Below is an excerpt from the book Experiences: Life in a Continuing Care Retirement Community, which is a compilation of essays and poetry written and published by residents of Kendal at Longwood.
“The Consecrated Cottage” by Bob and Betty Warner
I’ve always loved singing. For me, it is a spiritual experience, blending my bass voice with the sopranos and the altos to create a work of art that floats away in the air when done, leaving both singer and listener feeling connected with each other and the universe. After retirement, I was thrilled to participate in my local church choir, but as time approached for the Kendal phase in my life, I feared that my desire to sing would have no outlet.
As we explored residency at Kendal at Longwood, we came for a two-day “Try Us” experience. (Potential residents are invited to come and stay for three days to experience the community on a trial basis. We highly recommend that every prospective resident do so.) Amazingly enough, Kendal had a chorus! And it was rehearsing the day we visited! Excited and expectant, I joined their rehearsal. Kendal is a community of nearly 400 active and involved adults, so I was surprised to find only 20 or so residents at the rehearsal. These, mostly women ranging in age from ages 70 to over 100, were excited that a male bass singer might someday join them, and they welcomed me warmly. Under the guidance of choir director Sheila, they were doing well for their size and composition, but this choir would not meet my hopes for a challenging opportunity to develop and practice my singing skills. Ah, well, Kendal was still our best choice for a retirement community and perhaps I would find a choir nearby where I could sing.
Sooner than expected, we were offered an ideal cottage, sold our house and were living in a temporary cottage while ours was being renovated.
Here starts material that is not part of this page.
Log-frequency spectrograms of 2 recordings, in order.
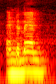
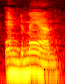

Off I went to my first choir rehearsal and to my surprise and delight, now there were 70 of us in the Kendal Singers, including more basses—male basses. I was again warmly greeted, given my music, and settled into the back row of basses, just behind our neighbor-to-be Ian and between married couple Ellie and Merritt. The concert was to include 14 beautiful songs, varying in complexity, composition age and type. I resolved to learn them quickly, and rehearsed at our temporary home using my computer linked to YouTube for the music. I shared my YouTube links with Sheila and the choir. Many found them helpful.
In between rehearsal and settling in, we watched the progress of our cottage. Kendal had decided that the cottage would be totally redone, and had stripped it to the studs: new plumbing, new electrical, new HVAC. We considered ourselves incredibly lucky to move into a virtually new cottage, but our neighbors-to-be were suffering through the construction noise and traffic, including the deliveries of wallboard and appliances. Though the cottages were remarkably soundproof, the jarring, pounding sounds of hammers and saws permeate most walls. Ian shared with us one day that he had been startled in his bathroom by the chatter of the construction workers, who had torn down most of the wall and insulation between our bathrooms. We were all anxious for the work to be completed. It was to be ready the week before the concert.
The week before the concert also happened to be the date of a dessert party planned by Ian and his wife, Mary Alice. We were invited to join with several other choir members and Sheila (the choir director) for after-dinner cake and song. As it happened, Betty, my wife couldn’t attend the party; she was in New Jersey helping our daughter with our pre-school grandchildren. She missed more than the party.
We were a joyous and noisy group of singers as we walked together from dinner to Ian and Mary Alice’s cottage for cake: Ellie and Merritt, Sheila and her husband Hank, Bill and Gail and Ian. Passing our cottage, I offered to use the key I had just received to show the finished cottage. As we tumbled through the door together, we admired and exclaimed at how wonderful it looked, especially the open living room with the vaulted ceiling. Standing under the vaulted ceiling, Merritt commented upon how beautifully our voices were resonating. It turned out that the cottage, devoid of furniture, drapes and rugs, was acoustically live; it felt like being in a large shower or a small cathedral. Six of the group were members of the rounds singers, and all were involved with the Kendal Singers. In that perfect moment of joy and camaraderie, Merritt began singing the beautiful, sacred and well-known round “Dona Nobis Pacem”, which roughly translates to “Grant us peace”. The rest of us immediately joined in. With great glee, this crowd of celebrating singers touched the walls with their voices and thrilled at the reverberations.
“Grant us peace” echoes still in the walls of our cottage although curtains and furniture have ended the resonance of the song. The spirit of the hymn and of the fellowship will reverberate here throughout our stay. It was indeed a consecration of the cottage by friends with whom we had chosen to spend the remainder of our lives.